In the U.S., there is a widening gap between rich and poor. CNN reports that “the top mega wealthy—the top 1%—earn an average of $1.3 million a year. It’s more than three times as much as the 1980s, when the rich ‘only’ made $428,000, on average, according to economists Thomas Piketty, Emmanuel Saez, and Gabriel Zucman. Meanwhile, the bottom 50% of the American population earned an average of $16,000 in pre-tax income in 1980. That hasn’t changed in over three decades.” I reject the economic injustice we have allowed to grow, and I wish the situation were reversed.

After living in Portland for seven years, I often feel that the dilemma of homelessness is unsolvable. Surveys last year indicate that there are 10% more people experiencing homelessness now than there were two years ago. I reject my own sense of bleakness, and I wish the situation of homelessness in our city and throughout the nation were reversed.

What would a great reversal look like in any or all of these situations? If my wishes were granted, then things would look different. People would have a home and a homeland, places of safety and warmth and life. People would enjoy health and have support to deal with their pain and anxiety, and they would have ways to find meaning. People would enjoy life and liberty and the pursuit of happiness.

That’s what a reversal might look like—but how are any of these accomplished? We could take the easy way out and say we can’t do anything, that only God can cause any great reversal, and while the second part of that sentence is true, the first part is not. We people of faith don’t wait around for God to do something; we remember that God invites us to join the divine effort, to partner, to work together so that the world will turn upside down.

So if you and I want to be a part of God’s work of the great reversal, that will mean different things for us. For some people, the work is to see the inherent worth and dignity of every person. It is to acknowledge that something may not be right with someone and to wonder about that, to offer kindness, at the very least. It is to acknowledge that none of us has lived a perfect life, and yet some people carry the burden of their mistakes for a lifetime, while others do not.

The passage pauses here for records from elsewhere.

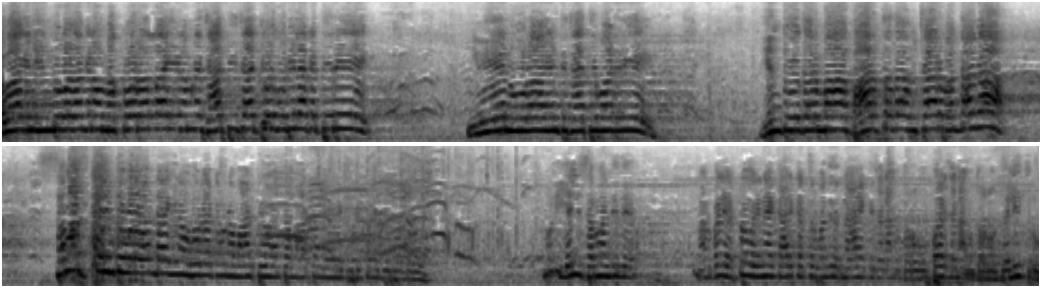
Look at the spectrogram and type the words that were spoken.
ಅವಾಗಿನ ಹಿಂದೂಗಳಂಗೆ ನಾವು ಮಕ್ಕಳವರಲ್ಲ, ಈಗ ನಮ್ಮನ್ನ ಜಾತಿ ಜಾತಿ ಒಳಗೆ ಹೊಡಿಲಾಕತ್ತೀರಿ ನೀವೇ ನೂರ ಎಂಟು ಜಾತಿ ಮಾಡ್ರಿ. ಹಿಂದೂ ಧರ್ಮ, ಭಾರತದ ವಿಚಾರ ಬಂದಾಗ ಸಮಸ್ತ ಹಿಂದೂಗಳು ಒಂದಾಗಿ ನಾವು ಹೋರಾಟವನ್ನು ಮಾಡ್ತೀವಿ ಅಂತ ಮಾತನ್ನು. ನೋಡಿ, ಎಲ್ಲಿ ಸಂಬಂಧ ಇದೆ? ನನ್ನ ಬಳಿ ಎಷ್ಟೋ ಏನೇ ಕಾರ್ಯಕರ್ತರು ಬಂದಿದ್ರು, ನಾಯಕ ಜನಾಂಗದವರು ಉಪ್ಪಾರ ಜನಾಂಗದವರು, ದಲಿತರು.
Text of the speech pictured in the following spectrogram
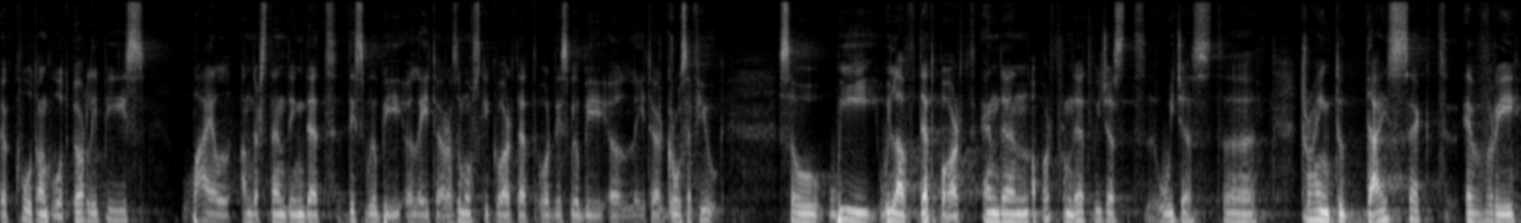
a quote-unquote early piece while understanding that this will be a later Razumovsky quartet or this will be a later Grosse Fugue. So we, we love that part, and then apart from that, we just, we just uh, trying to dissect every,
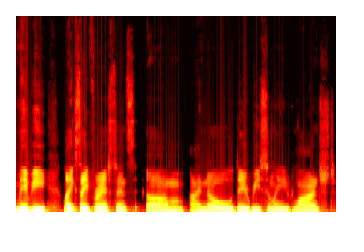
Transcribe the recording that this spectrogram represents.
Maybe like say for instance, um, I know they recently launched.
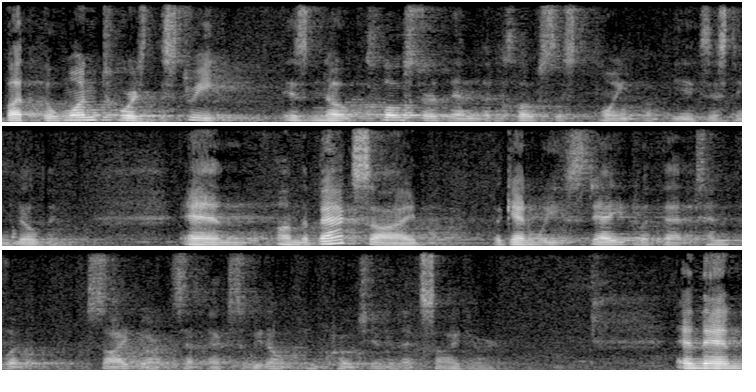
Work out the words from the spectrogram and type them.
But the one towards the street is no closer than the closest point of the existing building. And on the back side, again, we stayed with that 10-foot side yard setback, so we don't encroach into that side yard. And then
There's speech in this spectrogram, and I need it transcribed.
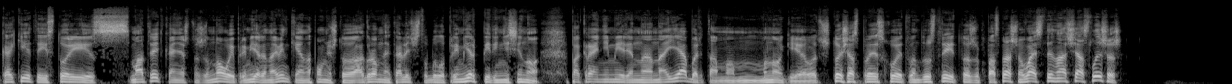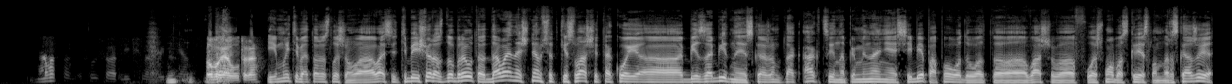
какие-то истории смотреть, конечно же, новые премьеры, новинки. Я напомню, что огромное количество было премьер перенесено по крайней мере, на ноябрь, там многие. Вот что сейчас происходит в индустрии, тоже поспрашиваем. Вась, ты нас сейчас слышишь? Доброе утро. И мы тебя тоже слышим. Вася, тебе еще раз доброе утро. Давай начнем все-таки с вашей такой э, безобидной, скажем так, акции напоминания о себе по поводу вот э, вашего флешмоба с креслом. Расскажи,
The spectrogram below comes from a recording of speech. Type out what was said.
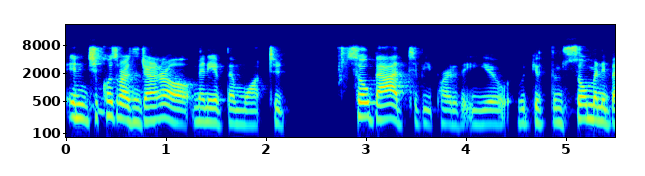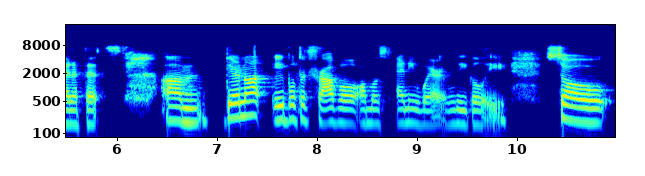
in kosovars in general many of them want to so bad to be part of the eu it would give them so many benefits um, they're not able to travel almost anywhere legally. So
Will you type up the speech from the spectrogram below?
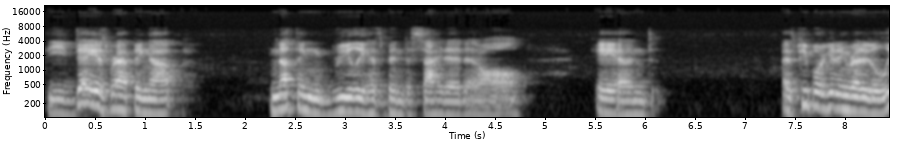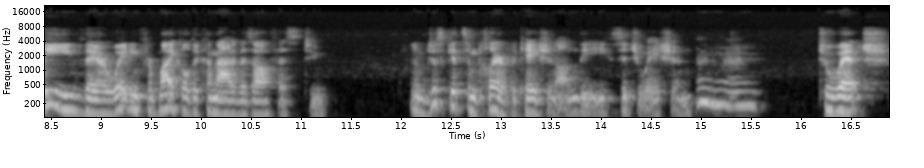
the day is wrapping up. Nothing really has been decided at all. And as people are getting ready to leave, they are waiting for Michael to come out of his office to you know, just get some clarification on the situation. Mm-hmm. To which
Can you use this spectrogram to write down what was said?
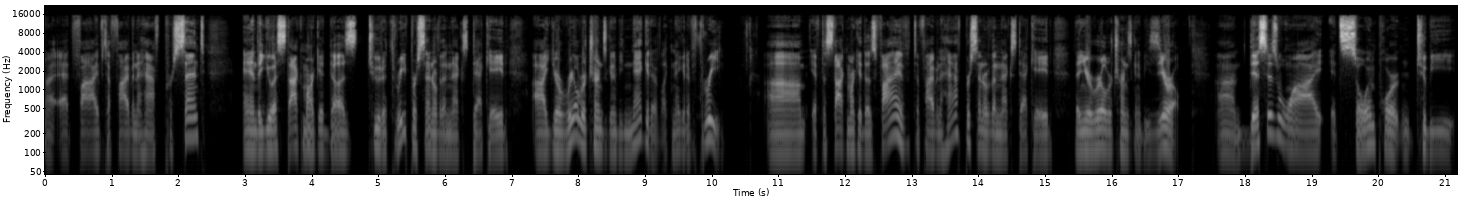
uh, at 5 to 5.5%, and the US stock market does 2 to 3% over the next decade, uh, your real return is going to be negative, like negative 3. Um, if the stock market does five to five and a half percent over the next decade, then your real return is going to be zero. Um, this is why it's so important to be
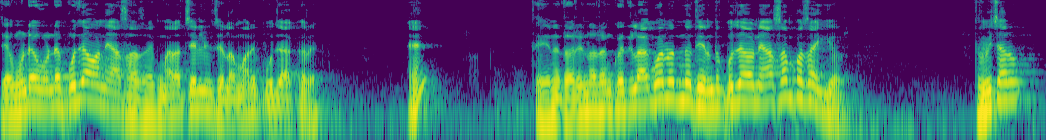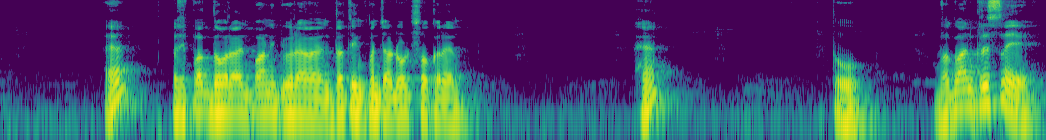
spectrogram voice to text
જે ઊંડે ઊંડે પૂજાવાની આશા છે મારા ચેલ્યું છેલ્લા મારી પૂજા કરે. હે? તો એને તો હરિનો રંગ કોઈથી લાગવાનો જ નથી, એને તો પૂજાવાની આશામાં ફસાઈ ગયો. તો વિચારો. હે? પછી પગ ધોરાવે પાણી પીવરાવે ધતિંગ પંચા દોઢસો કરે હે? તો ભગવાન કૃષ્ણએ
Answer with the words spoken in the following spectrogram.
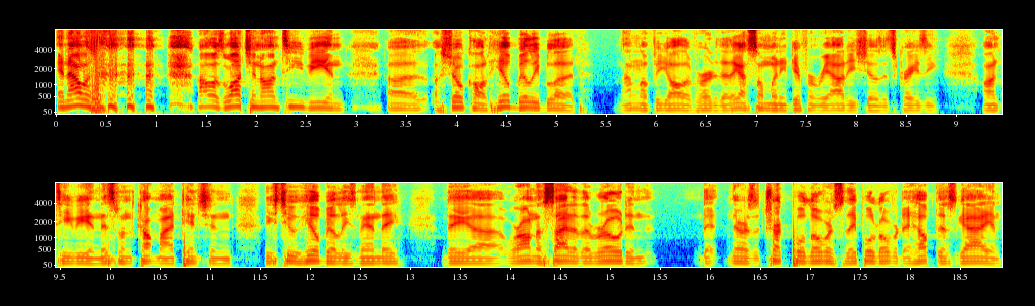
And I was I was watching on TV and uh, a show called Hillbilly Blood. I don't know if y'all have heard of that. They got so many different reality shows. It's crazy on TV, and this one caught my attention. These two hillbillies, man, they they uh, were on the side of the road, and that there was a truck pulled over, so they pulled over to help this guy, and,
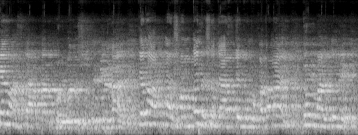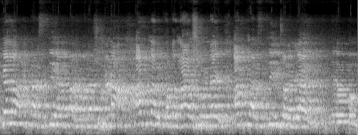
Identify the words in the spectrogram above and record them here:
কেন আজকে আপনার পরিবারের সাথে মিল নাই? কেন আপনার সন্তানের সাথে আজকে কোনো কথা নাই? দুই মাস ধরে কেন আপনার স্ত্রী আপনার কথা শুনে না? আপনার কথা না শুনে নাই, আপনার স্ত্রী চলে যায়। এরকম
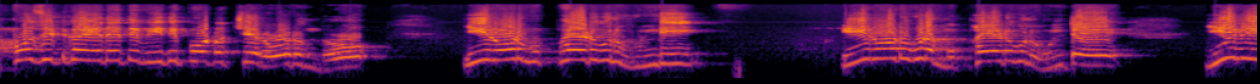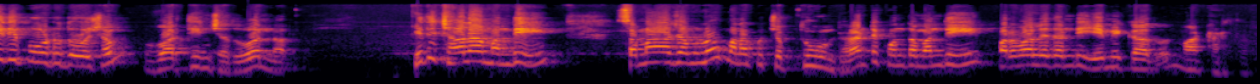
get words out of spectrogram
అపోజిట్గా ఏదైతే వీధి పోటు వచ్చే రోడ్ ఉందో ఈ రోడ్ ముప్పై అడుగులు ఉండి ఈ రోడ్డు కూడా ముప్పై అడుగులు ఉంటే ఈ వీధి పోటు దోషం వర్తించదు అన్నారు. ఇది చాలా మంది సమాజంలో మనకు చెప్తూ ఉంటారు. అంటే కొంతమంది పర్వాలేదండి ఏమీ కాదు అని మాట్లాడతారు.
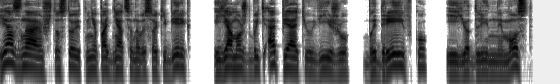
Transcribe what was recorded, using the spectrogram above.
Я знаю, что стоит мне подняться на высокий берег, и я, может быть, опять увижу Быдреевку и ее длинный мост,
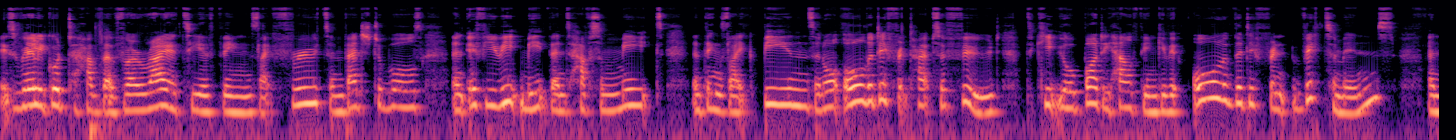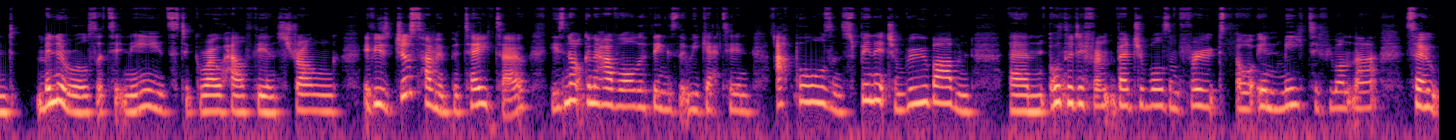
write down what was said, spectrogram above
It's really good to have the variety of things like fruit and vegetables, and if you eat meat, then to have some meat and things like beans and all, all the different types of food to keep your body healthy and give it all of the different vitamins and minerals that it needs to grow healthy and strong. If he's just having potato, he's not going to have all the things that we get in apples and spinach and rhubarb and um, other different vegetables and fruit or in meat if you want that. So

For some of us, being part of God’s great reversal will mean advocating for change in policy and law. It should not be a crime to be poor, and yet all around this country people are still put into what amounts to debtors’ prison. We can have better laws, more humane laws, and maybe laws that treat addiction as a health issue and not as a crime.

For some, it will mean having a deeper understanding of the root causes of some of these situations—acknowledging that part of what led us to the crisis of homelessness that we now know goes back to the 1980s when the federal housing budget was slashed and mental health institutions were closed, as well as the direct connection between addiction and homelessness.

I think at its very root the great reversal has to do with the inherent worth and dignity of human beings. Refugees are deserving of a violence-free home. The poor are deserving of opportunity. The homeless are deserving of respect. The addicted are deserving of help. The persons sitting on your left and on your right are deserving of love and grace. You are deserving of love and grace, whoever you are. However cast aside any of us has been, whatever rejection we might have known, God can still use us in this dance of the great reversal.

I think of all the people the world has rejected, tossed aside like some rubble on the road. And then I think of God coming along, and seeing all those stones, and gathering them up, and building them together into something beautiful and eternal.

This is the Lord’s doing; it is marvelous in our eyes.